- The mind is a very interesting phenomena, it is something that we know exists in a basic sense, but there are just some things that we cannot know about the mind, for example, we know that the mind is directly tied to the brain, but we do not know whether the brain is a spiritual entity that controls the brain, or if the brain creates what we call the mind, which embodies our conscience. this, in a basic sense is a start to the problem to be discussed, the mind-body problem is the challenge of explaining how mental states such as thoughts and other mental processes relate to the physical worlds events states and processes, since the body and mind operate on two completely different planes; t... [tags: Mind, Philosophy of mind, Soul, Ontology]
980 words (2.8 pages)

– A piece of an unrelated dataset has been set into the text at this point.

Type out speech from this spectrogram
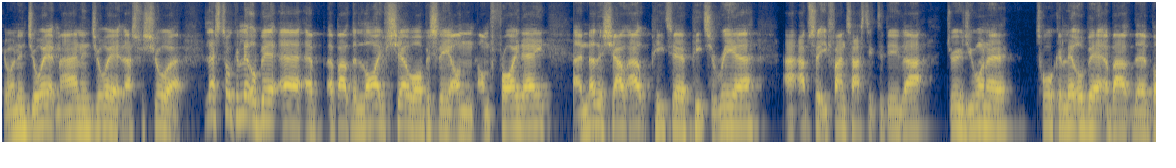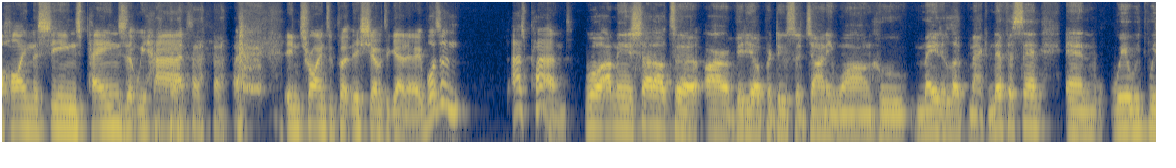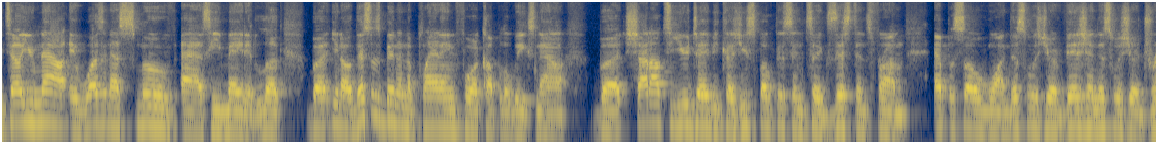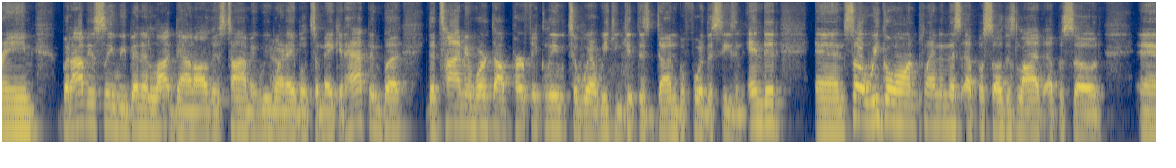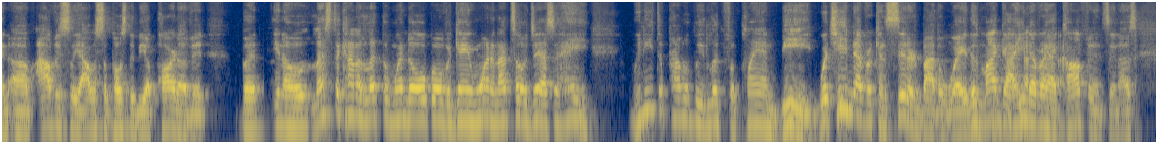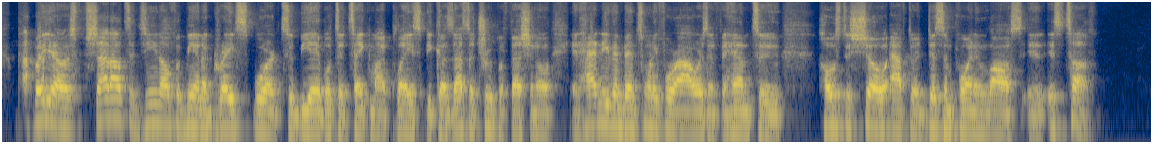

- According to René Descartes, substance dualism is a dual particular kind of matter that has two kinds of properties. In this case, the two kinds of properties are mental properties and physical properties of human beings. The mental properties are the thoughts of an individual and the physical properties are the extension in space. Descartes explains that a person is not identical to a body; a person can exist without a body because it is not a body. Henceforth, Descartes claims that substance dualism is true.... [tags: Mind, Ontology, Argument, Fertilisation]
1347 words (3.8 pages)
- Does a chair feel a certain way when an individual sits on it. Conversely, if the chair was replaced by a human being, how would one react. One can view the mind-body problem to differentiate his or her mental and physical perspective. An individual can address his or her perspective as a monist, dualist or functionalist. My perspective is that I am a substance and a property dualist because I view that the mind and body are made out of different properties, where the mind is not composed by the same substance as the body.... [tags: Mind, Philosophy of mind, Monism, Dualism]
1953 words (5.6 pages)
- I believe that the popular or "ghost in the machine" form of substance dualism best solves the mind body problem. My views in this area have been influenced by my twelve years of Catholic education. The soul, or mind, depending on your level of belief, was a complete and separate entity and was the center of a human being. The body was an ambulatory device that the soul directed. The idea that the mind is a separate entity and that it is independent of the physical body is the central point of substance dualism.... [tags: Dualism Essays]
1005 words (2.9 pages)